exhibit come work of modern art sprayed with graffiti. We’re along one of the city’s main thoroughfares, a long wide road leading to the railway station where our adventure began. Just across this road is the distinctive yellow tower block of the Holiday Inn, where journalists from around the world lodged during the war.

The city is surrounded by steep craggy wooded hills, the perfect terrain for an army wanting to put a city under siege.
At the railway station there’s a battered metal sign, reminding all and sundry that this city was the venue for the 1984 Winter Olympics – the mascot of a cartoon wolf and the Olympic rings against a blue background liberally dotted with rust and what appears to be the odd bullet hole.
Our lodgings are in a private house owned by an entrepreneurial local who rents us a room for the sum of €10 a night. We’re on a top of a steep hill which has panoramic views of the city. Further down the hill is the “Hotel Sarayevo”, probably more luxurious than our lodgings, but considerably more expensive and no doubt with a less spectacular view. The Sarajevo skyline is dominated by apartment blocks and the tall slender white minarets of mosques.

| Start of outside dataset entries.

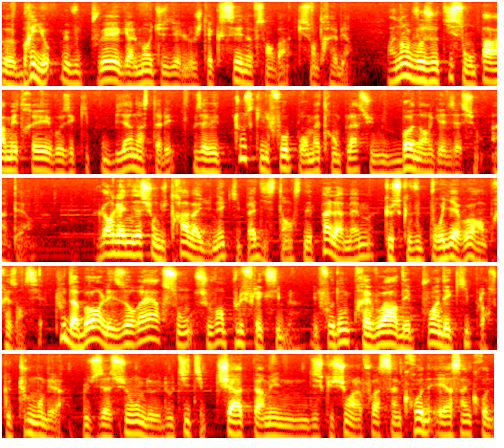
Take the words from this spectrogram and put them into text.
euh, Brio, mais vous pouvez également utiliser les Logitech C920 qui sont très bien. Maintenant que vos outils sont paramétrés et vos équipes bien installées, vous avez tout ce qu'il faut pour mettre en place une bonne organisation interne l'organisation du travail d'une équipe à distance n'est pas la même que ce que vous pourriez avoir en présentiel. Tout d'abord, les horaires sont souvent plus flexibles. Il faut donc prévoir des points d'équipe lorsque tout le monde est là. L'utilisation d'outils type chat permet une discussion à la fois synchrone et asynchrone.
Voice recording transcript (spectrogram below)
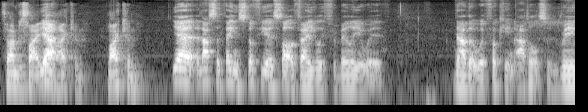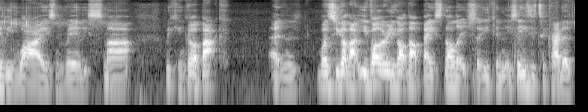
So I'm just like, yeah, Yeah. I like him. Like him. Yeah, that's the thing. Stuff you're sort of vaguely familiar with. Now that we're fucking adults and really wise and really smart, we can go back and once you got that, you've already got that base knowledge, so you can. It's easy to kind of.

As the evening sun casts long shadows over the streets, some old men are playing chess with giant pieces. It seems so peaceful here now. Swallows swoop low over the shallow narrow Miljacka river. It has the air of a sleepy provincial town rather than a capital city. I could easily spend the rest of the summer here.

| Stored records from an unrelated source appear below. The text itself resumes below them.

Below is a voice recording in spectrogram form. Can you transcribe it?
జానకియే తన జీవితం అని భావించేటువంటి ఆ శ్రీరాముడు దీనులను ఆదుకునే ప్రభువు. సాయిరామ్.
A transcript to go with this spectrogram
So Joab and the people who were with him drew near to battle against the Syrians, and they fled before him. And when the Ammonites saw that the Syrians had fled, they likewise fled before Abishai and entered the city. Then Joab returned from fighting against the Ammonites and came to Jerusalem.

Mother Russia’s Forgotten Children

On the recommendation of Chekov from Three Thousand Versts I’ve just borrowed Lost Cosmonaut by David Kalder from my local library. Kalder, a young Russian-based Scot styles himself as an “anti-tourist” and goes off in search of obscure Russian republics very much off the beaten backpacker track. So little is known in the west about the now independent former Soviet republics such as Kazakhstan (apart from the false impression given by Borat, the odd Olympic medal-winning Graeco-Roman wrestler and a few cyclists like Alexandre Vinokourov who occasionally do well in the Tour de France), Uzbekistan, Turkmenistan, Kyrgystan and others. But even less is known about the semi-autonomous republics within the Russian Federation such as Tatarstan, Udmurtia and Kalmykia. Kalder deserves credit for visiting places no-one else wants to go to, which partially explains his fascination for them. I share this urge, myself, but to a much lesser degree. When I told friends a couple of years ago that I would be summer holidaying in Latvia and Lithuania, I was greeted with bemusement or “what do you want to go there for?” The simple answer is “because they’re there”.

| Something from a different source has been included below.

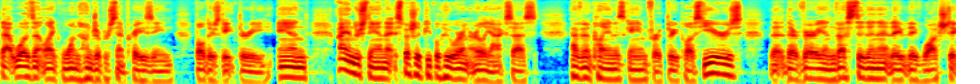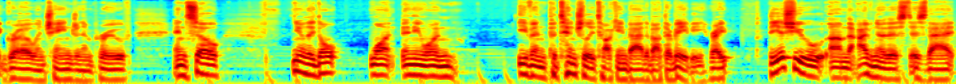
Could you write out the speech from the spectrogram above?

Despite being rich in history and culture, Kalder’s destinations are distinctly unglamorous locations with little to do or see. Kalder makes no secret of this. The cultures of these regions have been heavily diluted following an intensive Russification policy at the behest of Stalin. Ethnic Russians were encouraged to move here and heavy industries were set up so the regions, rather than Moscow and its environs would bear the brunt of pollution and environmental degradation. However it’s the hidden heart of these regions which particularly fascinates him.

One frustrating thing about this book is the lack of a map to show where these places are. The reader is unable to get a clear idea of their location within the context of Russia or their proximity to neighbouring countries, mountains or coasts.

Nevertheless Kalder’s style is entertaining. The book does have a collection of photographs, mostly of dreary buildings and local curiosities which add to the book’s post-modern ironic tone. Kalder has also done his homework on the history of the places he visits. It’s certainly an innovative style of travel writing and one that looks set to be copied by others.